By Soumo Ghosh,
AIFF Media Team
On Mother’s Day, we take a sneak peek into talented India U-19 winger Ninthoinganba Meetei training with his mother all throughout the lockdown period, and her struggles in the family till the “little bodyguard” signed his first professional contract. Soumo Ghosh reports.
NEW DELHI: While the world observes the lockdown hoping to see out the COVID-19 pandemic threat, a quaint little courtyard in a suburban area of Imphal, Manipur is buzzing with repetitive thuds of a football.
In the courtyard, the lean yet sturdy figure of Ninthoinganba Meetei is seen running constantly from one end of the yard to the other, returning the ball back over a bench that serves the purpose of a makeshift net.
Over on the other side of the bench stood the curious figure of a middle-aged woman, donning a t-shirt and a sarong. Clearly not as agile as the India U-19 International footballer, she attempts to return the ball with both her hands locked in a volleyball-stance. It is quite clear that she is giving her son quite the run around, but there are huge smiles on both their faces, as the rally keeps going past five or 10 shots.
Ninthoi, as the 18-year-old is fondly called in the dressing room, has been looking at different ways to train while staying within the confines of his home during the lockdown. However, it was the involvement of his mother, Kh Meena Leima, that really helped him find an exercise that lets him both practice his touches on the ball, and also a bit of running.
“I am not used to staying out for too long. I wanted to get back on the field again. While I was kicking it around in the yard, by mother saw me and said that she would help me train. I knew she could not play football, so I was wondering how we could train together,” Ninthoi said to the-aiff.com. But the former U-17 FIFA World Cupper soon found his answer.
“Soon I realised that when she was younger, she used to play volleyball. And she still knows some basics of the game. So I came up with the idea of playing foot-tennis. Only, I would be using my feet, and mom would be using her hands, like you do in volleyball,” he informed.
“This little game that we play has given us both a good workout. Of course, we can’t play when it rains, but it’s a lot of fun playing with my mother. And she’s been enjoying the game too. She hasn’t played volleyball for many years, but now that we have been playing for some time, I can clearly see that she’s getting better,” Ninthoi smiled.
MOM’S ‘LITTLE BODYGUARD’
After joining the AIFF Elite Academy in 2013, Ninthoi has had a steady progression through the years. The nimble winger went on to make the India squad in the FIFA U-17 World Cup India 2017, starting in all of India’s group stage matches.
However, it was just a couple of months before the World Cup, that tragedy struck Ninthoi’s family, when cancer took away his father’s life. While his family was not particularly affluent to begin with (his father was a milkman, and did some farm work as well), this tragedy meant that Ninthoi’s mother, had to take to selling dry fish in the markets in order to provide for her children.

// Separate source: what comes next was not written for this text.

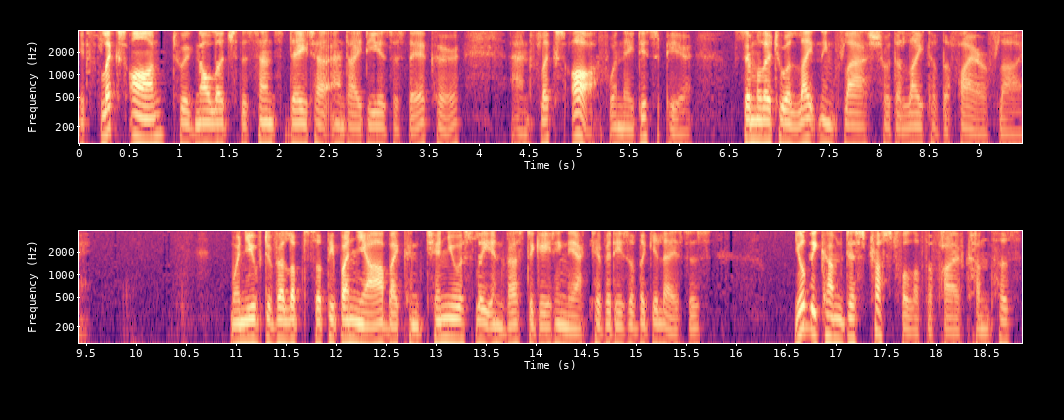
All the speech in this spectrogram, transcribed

“I can’t even begin to describe how difficult that time was for us all. But the courage that my mother showed back then, gives me the strength now. It probably will, for the rest of my life. It certainly gave me the strength to go out there and train every day, even after my father passed away,” said Ninthoi.
Redemption was not too far away though, as just months later, Ninthoi got his first professional contract when he signed for the Indian Arrows in the 2017-18 Hero I-League season. Recalling that moment with a big smile, the 18-year-old said, “It meant that my mother did not have to sell fish in the market anymore. I could provide for her and my two sisters.
“She always used to call me her ‘little bodyguard’ whenever I used to accompany her or my sisters to the market or to school. Now I felt that I was really looking after my family,” Ninthoi smiled.
“Now that I am a professional footballer I can safely state that nobody in my family has to sell fish in the markets anymore. But I will never forget my mother’s contribution to my development. Those few months before the World Cup were a difficult time and without my mother’s help, I would never have been where I am today. And as you can clearly see, she is still helping me in more ways than one.”
CATCHING THE EYEBALLS
The young winger has since gone on to play two seasons for the Indian Arrows, lodging 27 appearances in the Hero I-League and the Hero Super Cup, with two goals to his name.
“Those two seasons at the Arrows really helped me develop a lot. I think playing against physically stronger senior players in the Hero I-League prepared me for the challenges ahead. You could really see the results in my performance in the U-18 SAFF Championship last year,” reflected Ninthoi, who was eventually named the ‘Player of the Tournament.’
Following these performances, Ninthoi was snapped up by Hero Indian Super League club NorthEast United FC where he made 11 appearances in the 2019-20 season.